A new report has shown that one group, traditionally thought to be nearing the peak of their earnings potential, are at risk of being frozen out of the mortgage market.
The problem is due to new rules, known as the Mortgage Market Review (MMR) which was introduced by the Financial Conduct Authority (FCA) earlier this year.
The aim of the new rules was to ensure that borrowers could repay the money lent to them. But one of the effects has been to restrict lending to people who will still have a mortgage when they retire.
Therefore for anyone taking out a traditional 25 year mortgage may find it difficult to obtain a loan when they reach 45; or in some cases even younger.
Frozen out in your 40s
In fact 24 banks and building societies, which make up the Intermediary Mortgage Lenders Association (IMLA), say the issue is “causing real concern”.
The group, including the Nationwide Building Society and Santander, believe the new rules are stopping mortgages being offered to anyone who will retire before the end of the loan, amid fears of a “future clampdown” by the regulator.

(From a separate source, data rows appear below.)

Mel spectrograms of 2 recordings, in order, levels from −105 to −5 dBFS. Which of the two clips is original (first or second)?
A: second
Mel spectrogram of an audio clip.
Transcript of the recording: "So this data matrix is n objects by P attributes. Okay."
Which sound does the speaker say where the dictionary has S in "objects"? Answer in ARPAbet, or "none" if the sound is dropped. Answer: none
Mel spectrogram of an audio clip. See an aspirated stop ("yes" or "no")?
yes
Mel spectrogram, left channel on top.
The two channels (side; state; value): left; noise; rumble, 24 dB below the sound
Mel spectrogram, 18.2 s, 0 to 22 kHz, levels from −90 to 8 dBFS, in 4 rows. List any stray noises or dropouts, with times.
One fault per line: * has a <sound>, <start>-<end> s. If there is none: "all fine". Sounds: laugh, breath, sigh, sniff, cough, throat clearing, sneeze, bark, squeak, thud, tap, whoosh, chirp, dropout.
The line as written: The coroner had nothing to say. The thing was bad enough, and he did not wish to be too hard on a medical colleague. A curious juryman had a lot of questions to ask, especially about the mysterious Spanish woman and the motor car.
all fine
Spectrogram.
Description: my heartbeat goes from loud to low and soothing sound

The group are concerned that with retirement dates no longer fixed and pensioner incomes harder to predict after the demise of Final Salary pensions, lenders are finding it harder to confirm affordability past retirement. The MMR requires lenders to ensure that the borrower can afford to make repayments throughout the life of the loan; something which is hard to do if the future retirement income is in doubt.

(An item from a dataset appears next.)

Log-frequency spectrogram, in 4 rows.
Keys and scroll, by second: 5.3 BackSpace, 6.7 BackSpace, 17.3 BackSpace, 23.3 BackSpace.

Some lenders, nervous of falling foul of the regulator, have therefore imposed tough conditions, to ensure loans will be repaid in full before a borrower retires.
In years gone by this might not have been such a problem, but with house prices rising sharply over the past couple of years and stagnant wage growth, many borrowers are now moving house in the 40s or even 50s. With lenders worried about mortgages extending into retirement, older borrowers, normally thought to be in an excellent position to secure a loan, will find their options restricted or will have to arrange their mortgage over a shorter term; which will push payments up and ironically will cause problems with affordability.

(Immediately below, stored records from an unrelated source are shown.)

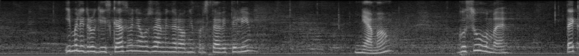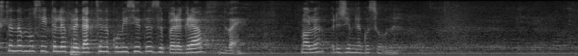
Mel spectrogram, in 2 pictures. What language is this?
Bulgarian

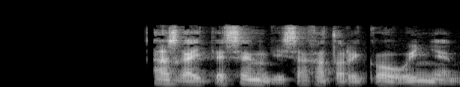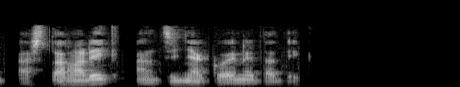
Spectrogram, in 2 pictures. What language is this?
Basque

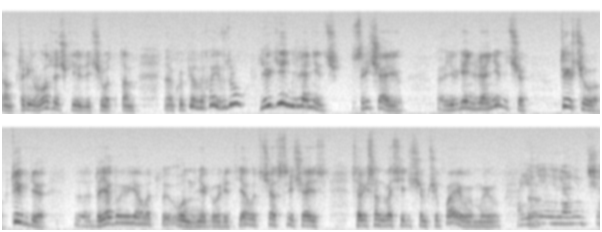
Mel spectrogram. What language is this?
Russian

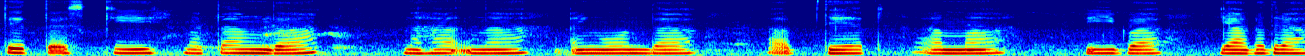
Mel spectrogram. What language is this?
Manipuri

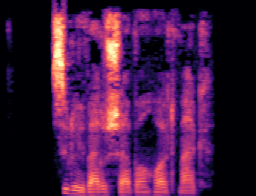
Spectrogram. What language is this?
Hungarian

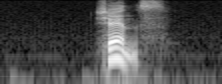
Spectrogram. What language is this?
Swedish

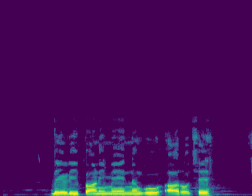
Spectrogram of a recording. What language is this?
Goaria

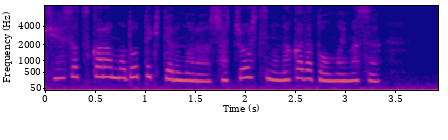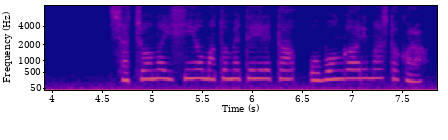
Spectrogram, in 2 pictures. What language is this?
Japanese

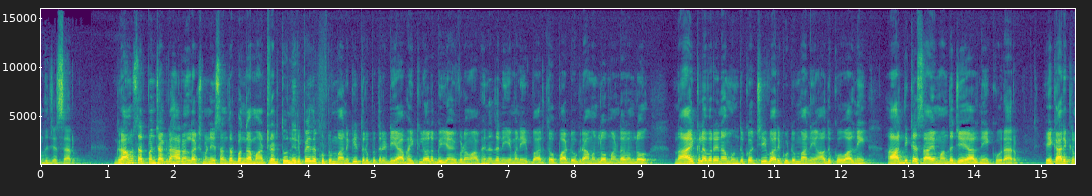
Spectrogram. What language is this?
Hindi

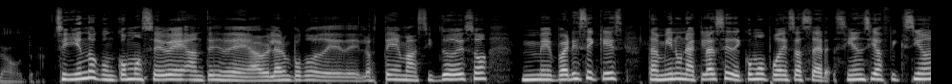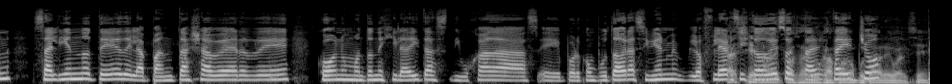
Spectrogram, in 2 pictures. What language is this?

Peter Williams, Executive Director of IMLA, said: “Uncertain pension incomes make it difficult for lenders to assess mortgage affordability in later life, and this may become even harder when the new pension freedoms take effect next year. To avoid a situation where regulation brings about the extinction of mortgage terms that stretch into retirement, we need clarity and confirmation about where the boundaries of responsible lending truly lie.”
Williams continued: “Restricting access to mortgage credit is the right decision in some circumstances for the consumers’ long term security, but equally there are situations when a refusal to lend can prove to be to the borrower’s financial detriment. We need to strike a balance and the FCA review will be vital so that an update to the MMR rules can iron out some of these creases.” (Source: IMLA)